What is Mental Health?
“Mental health is defined as a state of well-being in which every individual realizes his or her own potential, can cope with the normal stresses of life, can work productively and fruitfully, and is able to make a contribution to her or his community.”
(World Health Organisation, 2014)
Prevalence and Statistics
The mental health of children within the United Kingdom is becoming a greater concern each year:
It is estimated that 24,000 children in Hertfordshire meet the diagnostic criteria for a mental health diagnosis
1 in 8 children (5-16 years) have a clinically diagnosable mental health issue
Approximately 24,000 children in Hertfordshire meet the diagnostic criteria for mental health issues.
50% of all mental health issues are established by the age of 14
In 2015, it was estimated that 18% of young people aged below 15 have previously self-harmed, however recent statistics show that this is now up to 20%
Approximately 1 in 4 people in the UK will experience a mental health problem each year
In England, 1 in 6 people report experience common MH problem every week
Generalised anxiety disorder (5.9%), depression (3.3%) and phobias (2.4%) are the most common issues in general mental health.
There were 5821 suicides last year in the UK, of these males accounted for 78% and women accounted for 22%
Women (20.7%) are more likely to be diagnosed with a mental health issue than men (13.2%).
48% of individuals with a mental health diagnosis would feel uncomfortable talking to their employer about their mental health
Mental health accounts for 21.1% of lived disabilities worldwide
Reports also suggest that less than 1 in 4 children receive adequate treatment for their mental health
(National Institute of Mental Health)
Causes of Mental Health
The cause of many mental health issues are still unknown, however, studies have indicated that a range of Biological Factors, Personal Experiences and your Environment, can contribute to the onset of a mental health issue.
• Brain defects or injury
• Prenatal damage
• Poor nutrition
• Physical Injury
• Emotional Abuse
• Physical Abuse
• Social Isolation
• Death of a close individual
• Sexual Abuse
• A dysfunctional family life
• Changing Schools
• Moving homes
• Socio-cultural expectations
• Substance abuse by others
Potential Alarming Signs
There are a number of symptoms that are seen as ‘alarming’ by mental health professionals.

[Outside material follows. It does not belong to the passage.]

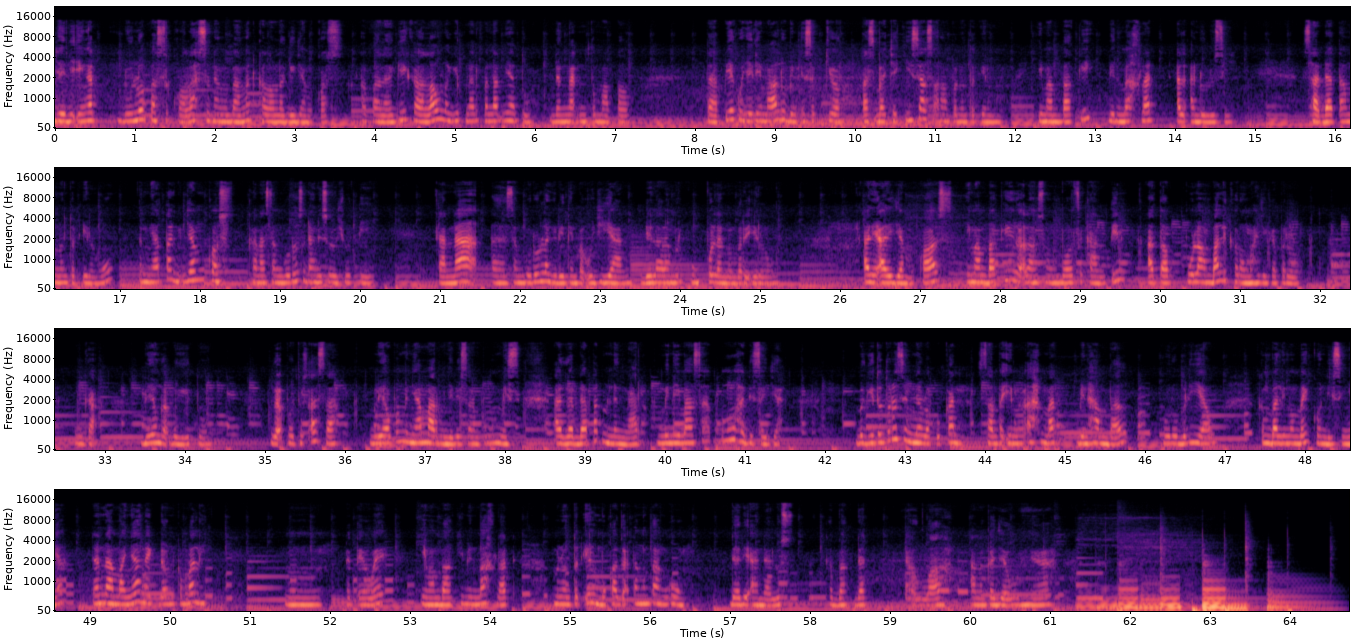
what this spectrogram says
Jadi ingat dulu pas sekolah senang banget kalau lagi jam kos. Apalagi kalau lagi penat-penatnya tuh dengan entum mapel Tapi aku jadi malu bin insecure pas baca kisah seorang penuntut ilmu. Imam Baki bin Makhlad al-Andalusi. Saat datang menuntut ilmu, ternyata jam kos karena sang guru sedang disuruh cuti. Karena uh, sang guru lagi ditimpa ujian, dilarang berkumpul dan memberi ilmu Alih-alih jam kos, Imam Baki nggak langsung bolos ke kantin atau pulang balik ke rumah jika perlu. Enggak, beliau nggak begitu. Nggak putus asa, beliau pun menyamar menjadi seorang pengemis agar dapat mendengar minimal satu hadis saja. Begitu terus yang beliau lakukan sampai Imam Ahmad bin Hambal, guru beliau, kembali membaik kondisinya dan namanya naik daun kembali. Hmm, PTW, Imam Baki bin Bakhlad menuntut ilmu kagak tanggung-tanggung dari Andalus ke Baghdad. Ya Allah, alangkah jauhnya.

If any of these are present it is recommended you should contact professional help:
A consistent feeling of low mood with no relief

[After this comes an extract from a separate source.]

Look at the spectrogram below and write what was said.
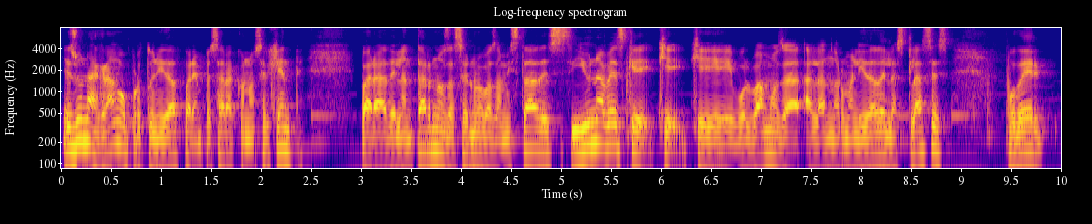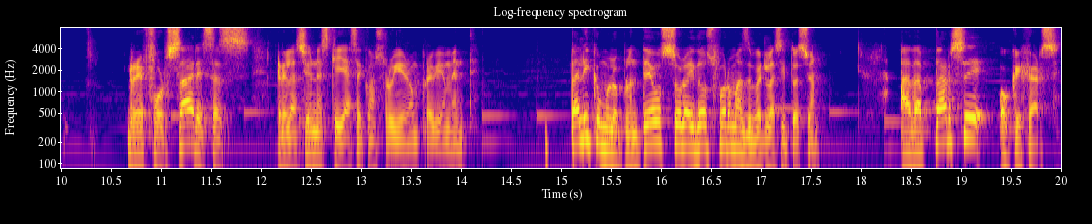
Es una gran oportunidad para empezar a conocer gente, para adelantarnos a hacer nuevas amistades y una vez que, volvamos a la normalidad de las clases, poder reforzar esas relaciones que ya se construyeron previamente. Tal y como lo planteo, solo hay dos formas de ver la situación. Adaptarse o quejarse.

Feelings of extreme moods (both high and low)
Thoughts or evidence of self-harm
Thoughts of suicide
An attempt of suicide
When the child feels that self help isn’t working

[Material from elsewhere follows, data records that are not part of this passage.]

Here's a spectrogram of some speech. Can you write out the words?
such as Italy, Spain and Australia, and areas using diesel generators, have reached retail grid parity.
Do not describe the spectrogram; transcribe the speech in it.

Problem sleeping and relaxing
Disconnecting from previously enjoyable activities and social situations
Thoughts of harming other people
Extreme changes in behaviour
If their symptoms affect their daily lives (not being able to attend school, social withdrawal etc.)
For a child to be diagnosed with a mental health issue, these symptoms need to be consistent and having an adverse effect on their daily lives.
Some of these symptoms are just a part of growing up.